Since 2004, disaster, conflict and economic need have combined to cause massive movement of people from their homes to sprawling temporary settlements, either in designated camps or on the margins of urban society. Current patterns of displacement are driven by counter-terrorism and counter-insurgency operations against non-state armed groups such as the Tehreek-i-Taliban Pakistan (TTP) in the north-west regions of the country. As of June 2013, there were 1.1 million registered Internally Displaced Persons (IDPs) in the Khyber Pakhtunkhwa province alone, and unknown numbers of unregistered IDPs living elsewhere. It is estimated that just over half of those displaced are children.
Internally displaced children face the same risks as refugee children; in some cases, they experience even higher levels of uncertainty, as they continue to live in and around conflict zones. However, there are no binding provisions regarding internally displaced children in international law, and few organizations have clear institutional mandates owning responsibility of care. In spite of the magnitude of the population movements due to intrastate violence in Pakistan, the Government does not consistently acknowledge its responsibility for protecting or assisting IDPs and has not adopted a national IDP policy or law. In fact, national authorities often refrain from use of the term “IDP”, instead describing individuals as “temporarily dislocated” or “affected.
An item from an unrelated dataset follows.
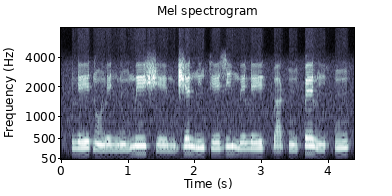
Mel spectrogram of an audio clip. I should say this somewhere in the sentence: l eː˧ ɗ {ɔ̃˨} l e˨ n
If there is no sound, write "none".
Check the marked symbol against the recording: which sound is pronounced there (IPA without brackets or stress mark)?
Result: ɔ̃˨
An entire generation, therefore, is in a state of flux.
While there is no specific validation of the crises of internal displacement, there are some rights that can be invoked by every individual. On the global scale, education has been recognized as both a basic right and an “enabling right,” that should be incorporated in any humanitarian response. As a state, Pakistan has committed to providing free, compulsory education to every child under sixteen. In practice, however, there are serious challenges impeding the provision of schooling to displaced populations. Presently, the authorities are placing emphasis on return and continuing to discourage permanent settlement of IDPs anywhere other than their places of origin. At the same time, efforts to facilitate return have been offset by forced movement due to ongoing violence. The situation of uncertainty means that internally displaced children rarely have formal access to public schooling. While those in camps can benefit from services provided by non-government organizations, those who are dispersed among urban populations are at a particular disadvantage.
The longer children stay out of school, the less likely they are to return. Thus, neglect at this point not only has immediate implications for children experiencing the trauma of displacement and disruption, but will also impact their future trajectories. In a fragile country wracked by terrorism, these children are particularly vulnerable to recruitment by exploitative groups. The choices they are given will in turn have implications for the future of their families, communities and society.
The idea of school space is a sacred one, where childhood can be protected and preserved. In a less than ideal world, both policy and practice need to evolve in response to dynamic needs. The international community, the Pakistani state, and the plethora of local organizations committed to Education for All have a serious task at hand, when it comes to constructing possibilities to follow the wandering child, lost within state borders.